→ **Records for this task**:

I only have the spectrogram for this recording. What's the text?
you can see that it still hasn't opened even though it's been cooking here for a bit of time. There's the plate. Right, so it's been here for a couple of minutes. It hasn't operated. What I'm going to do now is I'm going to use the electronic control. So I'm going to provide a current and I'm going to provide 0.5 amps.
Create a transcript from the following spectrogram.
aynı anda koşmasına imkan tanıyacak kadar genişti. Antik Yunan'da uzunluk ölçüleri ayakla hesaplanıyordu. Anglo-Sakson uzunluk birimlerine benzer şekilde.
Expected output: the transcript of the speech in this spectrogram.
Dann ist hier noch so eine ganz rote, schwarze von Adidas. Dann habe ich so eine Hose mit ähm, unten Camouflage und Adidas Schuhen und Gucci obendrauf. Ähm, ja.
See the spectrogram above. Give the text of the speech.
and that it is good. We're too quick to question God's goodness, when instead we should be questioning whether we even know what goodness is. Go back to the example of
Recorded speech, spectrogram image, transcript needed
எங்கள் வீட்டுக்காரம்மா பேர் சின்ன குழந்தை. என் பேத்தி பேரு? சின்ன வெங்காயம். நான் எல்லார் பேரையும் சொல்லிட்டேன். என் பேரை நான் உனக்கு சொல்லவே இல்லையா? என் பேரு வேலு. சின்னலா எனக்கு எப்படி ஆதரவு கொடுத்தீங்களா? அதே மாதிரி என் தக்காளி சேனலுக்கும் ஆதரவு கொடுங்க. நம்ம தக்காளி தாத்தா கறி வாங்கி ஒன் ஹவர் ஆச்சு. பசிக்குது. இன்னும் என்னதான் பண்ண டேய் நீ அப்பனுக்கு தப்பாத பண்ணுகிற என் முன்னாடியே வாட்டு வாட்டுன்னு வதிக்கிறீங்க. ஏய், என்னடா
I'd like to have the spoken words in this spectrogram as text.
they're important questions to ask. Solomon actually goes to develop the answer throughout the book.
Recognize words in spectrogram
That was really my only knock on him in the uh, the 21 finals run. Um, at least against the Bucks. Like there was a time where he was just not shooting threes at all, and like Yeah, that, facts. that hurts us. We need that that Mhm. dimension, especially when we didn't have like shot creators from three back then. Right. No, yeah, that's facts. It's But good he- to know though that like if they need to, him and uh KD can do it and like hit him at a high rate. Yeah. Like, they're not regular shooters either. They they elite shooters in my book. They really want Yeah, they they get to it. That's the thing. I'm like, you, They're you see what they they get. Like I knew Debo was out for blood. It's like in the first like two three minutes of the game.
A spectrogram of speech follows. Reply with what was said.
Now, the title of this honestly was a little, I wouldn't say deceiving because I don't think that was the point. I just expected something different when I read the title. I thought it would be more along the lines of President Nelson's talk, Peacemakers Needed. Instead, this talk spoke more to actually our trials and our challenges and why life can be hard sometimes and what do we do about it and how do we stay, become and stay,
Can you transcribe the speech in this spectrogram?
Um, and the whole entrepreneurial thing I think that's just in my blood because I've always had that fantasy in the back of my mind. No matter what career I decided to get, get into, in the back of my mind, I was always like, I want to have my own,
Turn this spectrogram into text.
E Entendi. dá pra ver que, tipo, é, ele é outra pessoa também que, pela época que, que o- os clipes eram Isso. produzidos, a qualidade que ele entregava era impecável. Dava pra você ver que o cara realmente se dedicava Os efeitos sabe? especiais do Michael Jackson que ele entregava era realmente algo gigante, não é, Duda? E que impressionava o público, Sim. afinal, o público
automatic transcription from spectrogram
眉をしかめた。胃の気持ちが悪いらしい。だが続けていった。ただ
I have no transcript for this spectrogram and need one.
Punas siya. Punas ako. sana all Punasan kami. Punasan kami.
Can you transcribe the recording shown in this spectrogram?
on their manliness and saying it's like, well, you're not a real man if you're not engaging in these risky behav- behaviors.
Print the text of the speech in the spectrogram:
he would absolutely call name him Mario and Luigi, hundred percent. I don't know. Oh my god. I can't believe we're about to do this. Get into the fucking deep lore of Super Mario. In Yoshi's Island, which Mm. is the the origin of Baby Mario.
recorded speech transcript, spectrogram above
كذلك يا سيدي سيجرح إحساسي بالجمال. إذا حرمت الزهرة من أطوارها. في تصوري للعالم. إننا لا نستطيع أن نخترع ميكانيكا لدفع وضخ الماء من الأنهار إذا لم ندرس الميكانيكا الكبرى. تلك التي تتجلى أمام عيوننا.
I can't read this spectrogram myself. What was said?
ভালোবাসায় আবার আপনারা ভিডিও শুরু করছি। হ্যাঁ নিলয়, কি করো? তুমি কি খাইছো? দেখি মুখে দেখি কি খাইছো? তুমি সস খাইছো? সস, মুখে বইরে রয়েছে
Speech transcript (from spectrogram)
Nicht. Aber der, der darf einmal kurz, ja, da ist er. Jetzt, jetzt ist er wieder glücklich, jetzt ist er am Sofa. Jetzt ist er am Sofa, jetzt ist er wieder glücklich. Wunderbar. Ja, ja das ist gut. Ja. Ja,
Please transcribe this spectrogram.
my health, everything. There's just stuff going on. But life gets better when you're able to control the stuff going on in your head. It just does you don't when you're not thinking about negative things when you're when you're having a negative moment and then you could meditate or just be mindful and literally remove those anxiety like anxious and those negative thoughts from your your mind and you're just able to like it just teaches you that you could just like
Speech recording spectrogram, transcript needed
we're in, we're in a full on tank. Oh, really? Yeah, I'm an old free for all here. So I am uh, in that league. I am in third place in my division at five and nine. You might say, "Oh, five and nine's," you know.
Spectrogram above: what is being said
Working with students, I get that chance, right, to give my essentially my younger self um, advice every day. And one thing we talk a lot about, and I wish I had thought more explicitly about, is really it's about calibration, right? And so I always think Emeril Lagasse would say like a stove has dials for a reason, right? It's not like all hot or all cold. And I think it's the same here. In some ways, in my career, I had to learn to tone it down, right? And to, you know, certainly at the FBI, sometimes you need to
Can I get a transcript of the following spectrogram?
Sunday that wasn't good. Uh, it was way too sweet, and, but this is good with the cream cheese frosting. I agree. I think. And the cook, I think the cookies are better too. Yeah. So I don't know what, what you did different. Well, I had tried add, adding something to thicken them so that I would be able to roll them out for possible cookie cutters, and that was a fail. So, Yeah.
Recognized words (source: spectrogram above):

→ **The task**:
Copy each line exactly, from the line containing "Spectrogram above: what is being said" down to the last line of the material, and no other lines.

→ **Exercise solution**:
Spectrogram above: what is being said
Working with students, I get that chance, right, to give my essentially my younger self um, advice every day. And one thing we talk a lot about, and I wish I had thought more explicitly about, is really it's about calibration, right? And so I always think Emeril Lagasse would say like a stove has dials for a reason, right? It's not like all hot or all cold. And I think it's the same here. In some ways, in my career, I had to learn to tone it down, right? And to, you know, certainly at the FBI, sometimes you need to
Can I get a transcript of the following spectrogram?
Sunday that wasn't good. Uh, it was way too sweet, and, but this is good with the cream cheese frosting. I agree. I think. And the cook, I think the cookies are better too. Yeah. So I don't know what, what you did different. Well, I had tried add, adding something to thicken them so that I would be able to roll them out for possible cookie cutters, and that was a fail. So, Yeah.
Recognized words (source: spectrogram above):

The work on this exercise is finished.